Things didn’t look like they were going to get better for Pavlik as he lumbered bloodily into the final rounds. Hopkins had gone more than nine rounds twenty-four times. Kelly had gone more than nine just once.

It was a landslide victory for Bernard Hopkins, who not only hadn’t resorted to trash-talking in the runup to the fight, but was strangely respectful toward Kelly Pavlik in the aftermath of the bloodbath.

Now, think about those three men (Taylor, Hopkins, and Pavlik) and remember the triangle theory. Plug in Taylor for the apex of the triangle, and Pavlik and Hopkins for the other two points at the base. You don’t have to know much about geometry to see my point. You just have to know a little bit about boxing’s history to know that because one man beats another who beat the third, that doesn’t say anything about how the other two men in the triangle match up. Styles make fights. If you don’t believe me, ask Roman Martinez, who also fought both Vasyl Lomachenko and Mikey Garcia. He lost to both men, but lost more definitively to the man who lost a decision to Orlando Salido.

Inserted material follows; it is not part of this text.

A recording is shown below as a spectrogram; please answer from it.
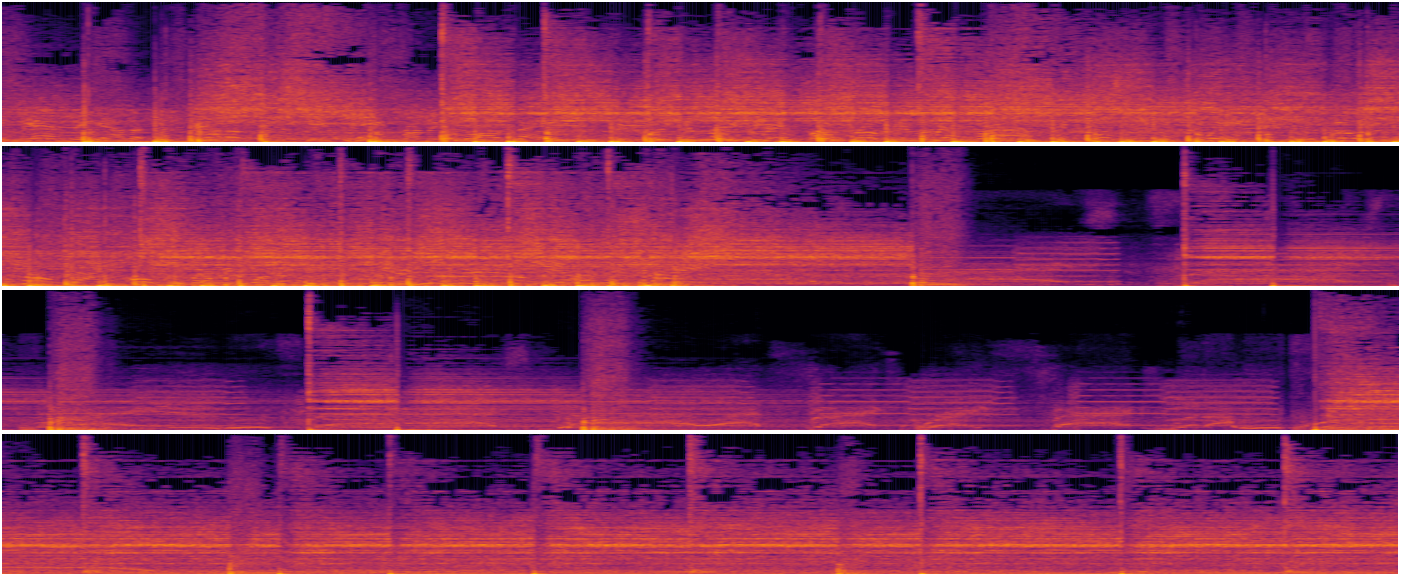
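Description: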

The real question for Vasyl Lomachenko vs. Mikey Garcia is an age-old one about power versus speed. It’s a question for another day, and another article. The only question I’d leave you with now is this one: why do boxing fans (especially those who should know better by now) keep falling for the triangle theory?